Your pet fish recognizes your faceStaff writer ▼ | June 8, 2016
A species of tropical fish has been shown to be able to distinguish between human faces. It is the first time fish have demonstrated this ability.
Surprising discovery The fish were highly accurate
First author Cait Newport, Marie Curie Research Fellow in the Department of Zoology at Oxford University, said: "Being able to distinguish between a large number of human faces is a surprisingly difficult task, mainly due to the fact that all human faces share the same basic features.
All faces have two eyes above a nose and mouth, therefore to tell people apart we must be able to identify subtle differences in their features. If you consider the similarities in appearance between some family members, this task can be very difficult indeed.
"It has been hypothesized that this task is so difficult that it can only be accomplished by primates, which have a large and complex brain.
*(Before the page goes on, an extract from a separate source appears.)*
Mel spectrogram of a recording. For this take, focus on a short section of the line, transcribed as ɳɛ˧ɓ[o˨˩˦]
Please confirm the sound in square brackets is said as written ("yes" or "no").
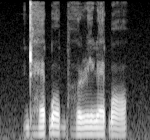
no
The fact that the human brain has a specialized region used for recognizing human faces suggests that there may be something special about faces themselves.
To test this idea, we wanted to determine if another animal with a smaller and simpler brain, and with no evolutionary need to recognize human faces, was still able to do so."
The researchers found that fish, which lack the sophisticated visual cortex of primates, are nevertheless capable of discriminating one face from up to 44 new faces. The research provides evidence that fish (vertebrates lacking a major part of the brain called the neocortex) have impressive visual discrimination abilities.
In the study, archerfish—a species of tropical fish well known for its ability to spit jets of water to knock down aerial prey - were presented with two images of human faces and trained to choose one of them using their jets.
The fish were then presented with the learned face and a series of new faces and were able to correctly choose the face they had initially learned to recognize. They were able to do this task even when more obvious features, such as head shape and colour, were removed from the images.
The fish were highly accurate when selecting the correct face, reaching an average peak performance of 81% in the first experiment (picking the previously learned face from 44 new faces) and 86% in second experiment (in which facial features such as brightness and colour were standardized). ■